By this time, Akus Gallery director and curator Elizabeth Peterson had popped in to see what I was up to:

The finished product:

And while this was drying, I cut each and every one of these mustaches out with an X-acto knife.

It seems so simple; lightly trace with the X-acto over the matte side of the Rubylith, and peel back the thin, red layer of film. I started this at noon. It was complete by 6pm.

This was only Day 1. Eat your heart out Rubylith.


My life is just one big ever-evolving To Do List.


This being the last week before Spring Break, I’ve compiled a refined To Do List. This weekend is a trip to the RISD store, Jerry’s, Utrecht and anywhere else I deem necessary in preparation for next week’s lock-down. Tuesday of next week is when I’m letterpressing the mustaches with the wonderful Amanda Lebel. The rest of the week will be dedicated to pumping out the prints and searching for a framer. The search goes on for a suitable table. Buckle your seat-belts.

Ain’t nothing going to break my stride. Nobody gonna slow me down, oh no, I’ve got to keep on moving…

If I could be so bold…

This four-day furlough president’s birthday weekend leaves much to be desired in the ways of free time for me. Instead of kicking back I am force-feeding myself a never-endingĀ  diet of scholarly JSTOR articles and library books that have not been checked out since 2008. Such is the life of someone voluntarily taking a second writing intensive course, just for the fun of it. It’s not been all bad though; the paper will compare and contrast the work Fucking Hell, 2008 by Jake and Dinos Chapman with Gassed, 1918 by John Singer Sargent. The paper will mostly be about the atrocities of war, manipulative propaganda, cruelty and brutality of humans, and how all of this is represented or not represented in art. David M. Lubin’s “Losing Sight: War, Authority, and Blindness in British and American Visual Culture, 1914-22” identifies Field Marshal Herbert Horatio Kitchener, hero of British Victorian imperialism. This guy:

Alfred Leete's "The Britons (Lord Kitchener) Wants YOU" British WWI propaganda poster1914
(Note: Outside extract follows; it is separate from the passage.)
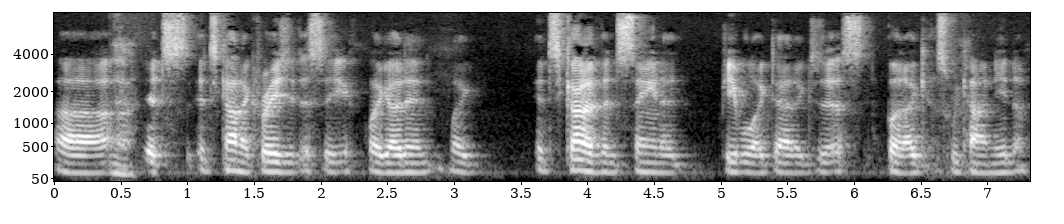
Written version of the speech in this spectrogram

oh those glorious whiskers. The article explains,

“That mustache, according to one biographer, ‘was justly celebrated not only throughout the Army but throughout the Empire. It’s length and bushiness were unique, and it would be easy, but wrong, to dismiss it with a smile. It was the ideal of drill sergeants throughout all the armies of Europe, and in that exaggerated form it became a symbol of national virility. During the 1914-18 war, a British recruitment poster showed Kitchener, his mustache dark and heavy as ever, jabbing his finger at the viewer and pinning him with a severe gaze, while beckoning him to fulfill his duty as a citizen and join the military,”

(Lubin, David M.Losing Sight: War, Authority, and Blindness in British and American Visual Cultures, ART HISTORY. Vol. 34, no. 4 (September 2011): 797.

At this point in the game I should also point out the significance of the mustache symbol in today’s context. The mustache has embedded itself deeply into the “hipster” culture of the late 2000’s serving as another stereotype for people dressing in flannel, skinny jeans, dark rimmed glasses, while drinking PBR, riding bicycles and fussing about liking bands before you ever heard of them. Mustaches can also be found in many works of the growing Steampunk phenomena which combines alternate history, speculative fiction and science fiction notions of time travel, gadgets, Victorian-era Britain, invention and innovation.

Each viewer will ultimately create the connotations of the final piece based on their personal experiences. Even though this project focuses mainly on identity, given that it is in fact a self-portrait, I am embracing all the mustache has to offer.

Steampunk Bizarre Exhibit: "The Unknown" at the Mark Twain House

The Design Brief – Preliminary Artist Statement

Hello all, if the last post left you bewildered and confused, fear not. In this post I am giving you another little glimpse into the inner workings of my mind and hopefully it’s starting to make a little bit of sense. The images in the second picture go along with what I’m talking about in the Design Brief. Feedback, encouraging or critical, is tremendously appreciated, just click to see them better. Enjoy!